ADHD is a highly prevalent condition that can lead to poor health and social outcomes. Despite 2007 and 2011 guidelines recommending behavior therapy as first-line treatment for children aged <6 years with ADHD, during 2008–2014 only about half of children aged 2–5 years with ADHD received psychological services. To effectively mitigate impairments associated with ADHD and minimize risks associated with ADHD medications, it is important to increase the percentage of young children with ADHD who receive evidence-based psychological services, especially parent training in behavior therapy.

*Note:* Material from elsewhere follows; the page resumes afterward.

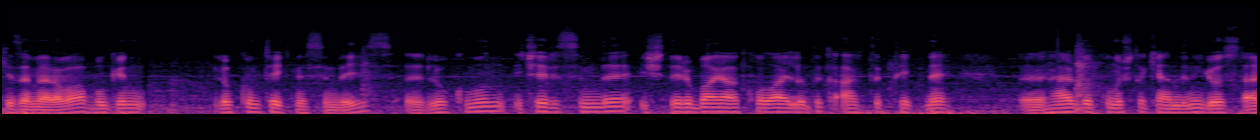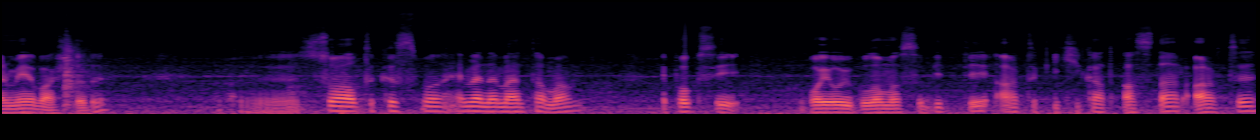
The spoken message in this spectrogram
Herkese merhaba. Bugün lokum teknesindeyiz. E, Lokumun içerisinde işleri bayağı kolayladık. Artık tekne e, her dokunuşta kendini göstermeye başladı. E, Su altı kısmı hemen hemen tamam. Epoksi boya uygulaması bitti. Artık iki kat astar artı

Around 30% of children aged 3-5 experienced adverse effects from ADHD medications. The most common ones were appetite suppression and sleep problems. But other commonly reported side effects were: abdominal pain, emotional outbursts, irritability, lack of alertness, repetitive behaviors and thoughts, social withdrawal, and irritability when the medication wears off. In one large study, of methylphenidate (Ritalin or Concerta) over 10% of children 3-5 had to stop treatment because of adverse effects. They were also 20% lower for height and 55% lower for weight. Anne Schuchat, the CDC’s Principle Deputy Director, said:
We are still learning about potential side effects of long-term use of ADHD medicine on young children. Until we know more, the recommendation is to refer parents for training in behavior therapy for children under 6 years of age with ADHD.
We recognize that these are not easy treatment decisions for parents to make. We know that behavior therapy is effective, and the skills they learn through behavior therapy can help the whole family be successful. Building these skills in parents and children both empowers families and helps young children with ADHD live up to their full potential.
An article in The Washington Post, “CDC Warns that Americans May Be Overmedicating Youngest Children with ADHD,” addressed this concern as well. The long-term effects of the drugs of choice for treating ADHD, Adderall and Ritalin, were not well studied. An estimated 2 million of the 6 million children diagnosed with ADHD were so labeled between the ages of 2 and 5. While ADHD medications don’t work for everyone, in many cases they take effect almost immediately. In contrast, behavior therapy can take several months to have an impact. However, it can be long lasting; and has no side effects.